Significant advances have been made in HIV testing and treatment over the past 30 years, yet there were 1.7 million new HIV infections worldwide in 2019. Almost 60% of these occurred in sub-Saharan Africa, where the HIV epidemic affects the wider population, not just high-risk groups.
Oral pre-exposure prophylaxis (PrEP) drugs, which work by preventing the virus from infecting new cells, are highly effective at lowering infection risk in risk-groups when taken daily. In the first study of its kind in sub-Saharan Africa1, the Sustainable East Africa Research Collaboration (SEARCH), tested the effect of PrEP on the general community.
Led by Moses Kamya at Makerere University in Kampala, Uganda, and Diane Havlir and Maya Petersen at the University of California, US, they examined the impact on new HIV infections following community-wide PrEP roll-out among people at elevated HIV risk in rural Kenya and Uganda.

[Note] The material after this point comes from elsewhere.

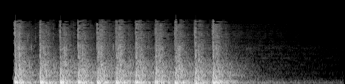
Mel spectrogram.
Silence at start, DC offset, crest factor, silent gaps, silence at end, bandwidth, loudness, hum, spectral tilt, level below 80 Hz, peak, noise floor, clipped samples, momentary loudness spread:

“We know that PrEP is highly effective; now we need systems that make it easier for people to start and continue taking it,” says Kamya. “We offered universal access to PrEP to women and men during community-wide testing events in 16 rural areas, as well as a flexible follow-up system with visits to clinics or community sites.”
In half of the communities, new infections dropped by 74% in those who started PrEP compared with matched control cases from the prior year. Results were particularly promising for women, with HIV incidence levels 76% lower than historical controls.
“This demonstrates the power of comprehensive testing and HIV risk assessment backed up by immediate treatment initiation in rural settings,” says Kamya.
Koss, C.A. et al. PLOS Medicine 18 (2), e1003492 (2021).